How rest and digestion work hand in hand

Eat, sleep, repeat. Expert info on how sleep impacts digestion – and vice versa

If you’ve ever wondered how sleep and digestion work together or why you’ve been told not to go to bed on a full stomach, we’ve got some answers for you.

How do sleep and digestion go hand in hand?

“When you’re sleeping your entire body (including your brain) is resting but also processing the events of your day. Recording the important things, creating new memories, cleaning up any excess debris and replenishing your brain and body. Think about sleep as a natural detoxification process that your body does every night on its own,” explains Dr. Uma Naidoo, MD, a Harvard-trained nutritional psychiatrist, professional chef, nutrition specialist, and author of This is Your Brain on Food.

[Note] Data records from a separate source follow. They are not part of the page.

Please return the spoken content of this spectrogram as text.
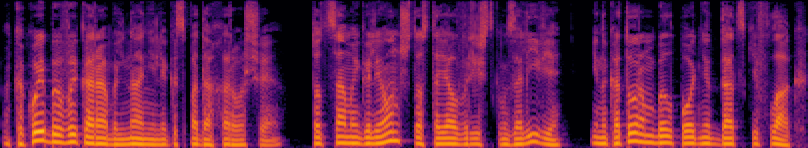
а какой бы вы корабль наняли, господа хорошие?» Тот самый галеон, что стоял в Рижском заливе и на котором был поднят датский флаг.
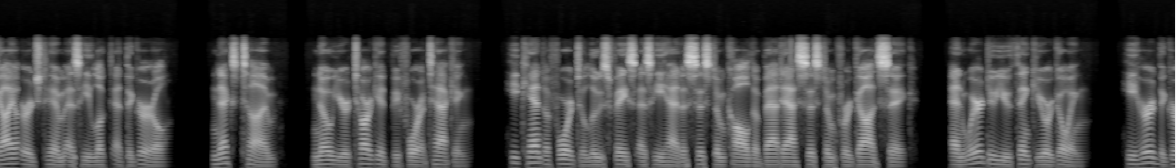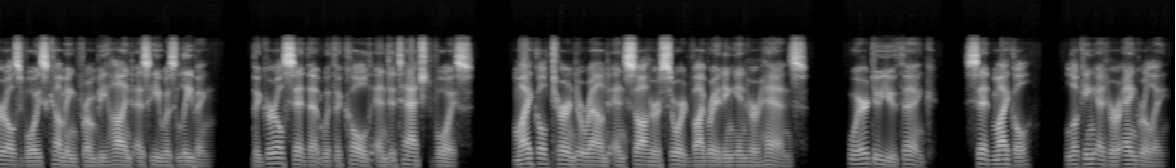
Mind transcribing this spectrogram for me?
Gaia urged him as he looked at the girl. Next time, know your target before attacking. He can't afford to lose face as he had a system called a badass system for God's sake. And where do you think you're going? He heard the girl's voice coming from behind as he was leaving. The girl said that with a cold and detached voice. Michael turned around and saw her sword vibrating in her hands. Where do you think? said Michael, looking at her angrily.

And all that work your body is doing while you sleep includes digestion.

“When you’re sleeping, your body is still digesting the food you ate; unconsciously, your digestive system is still working but at a much slower pace,” she says.

And getting a good night’s sleep is critical for a number of the body’s processes, and for overall long-term health.

Naidoo explains: “Research shows that sleep not only improves your immune system, productivity levels, cardiac condition, mental and emotional health, but it also has a vast impact on obesity. Poor sleep is strongly linked to weight gain; in one extensive review study, children and adults with short sleep duration were 89 per cent and 55 per cent more likely to develop obesity, respectively.”

Why have I been told sleeping on a full tummy is bad?

The quality of your sleep is affected by many factors and going to bed right after a meal may be one of them.

“Research shows that eating right before going to bed might cause sleep issues and even heartburn,” Naidoo says. “During sleep, the gastrointestinal system slows down, most of the time, salivation is decreased and the primary esophageal contraction is not frequent, a fact causing a prolongation of acid clearance during sleep. In English? It’s harder and takes much longer and much more effort for your body to digest while sleeping.”

Of course, she adds, as with everything related to nutrition, the quality of food you’re eating can make a difference. Some foods, like low-fibre, highly processed or sugary items, may rile you up and keep you from reaching good-quality sleep.

Naidoo also advises avoiding caffeine after 2 p.m. and stopping alcohol consumption a few hours before bedtime.

See more about how caffeine impacts your sleep here.

“Drinking alcohol does not ‘help you go to sleep,’ it disrupts your sleep architecture,” she adds.

Learn about why alcohol lessens sleep quality here.

Is there an ideal time frame for sleeping and eating?

In addition to those rules about caffeine and alcohol, it’s a good idea to eat your last meal of the day about three hours before bedtime, Naidoo says, to allow enough time for digestion and reduce the likelihood of conditions like heartburn.

“For optimal physical and mental health, we should be respecting our body’s own circadian rhythm as much as possible,” she says.

Laying down for bedtime too soon after eating can lead to a reflux of food from the stomach back into the esophagus, she explains.

But what if you eat early and feel hungry before bed?

“If you’ve eaten dinner earlier and are feeling hungry before bedtime, a tip is to drink a glass of plain water and wait five to 10 minutes,” Naidoo says. Hunger is partly controlled by the hypothalamus in the brain, she explains, and our hunger and thirst signals can get confused, so a glass of water may do the trick.

Bonus tips: Nutrients to promote quality sleep

While there are lots of things you can do to get a good night’s rest – from reducing screen time to exercising to keeping your bedroom cool – it’s also important to get the right nutrients. Here are Naidoo’s top three nutrients to improve insomnia and promote healthy sleep:

  • Melatonin: “Melatonin is essential for good sleep,” Naidoo says. “This hormone is produced by the pineal gland in response to darkness and is located in the middle of the brain, and functions with the rhythms of the sun. You can find it in tart cherries, asparagus, mushrooms, eggs, fish, and walnuts.”
  • Magnesium: “Magnesium has been shown to support restorative, deep sleep, specifically by maintaining healthy levels of GABA – a neurotransmitter that promotes relaxation and a good night’s rest. Some sources are chickpeas, leafy greens, nuts, rolled oats and bananas.”
  • Tryptophan: This is an amino acid that is a precursor to serotonin, which is a hormone that makes you feel relaxed, Naidoo explains. “You can find it in turkey, chicken, edamame and chickpeas.”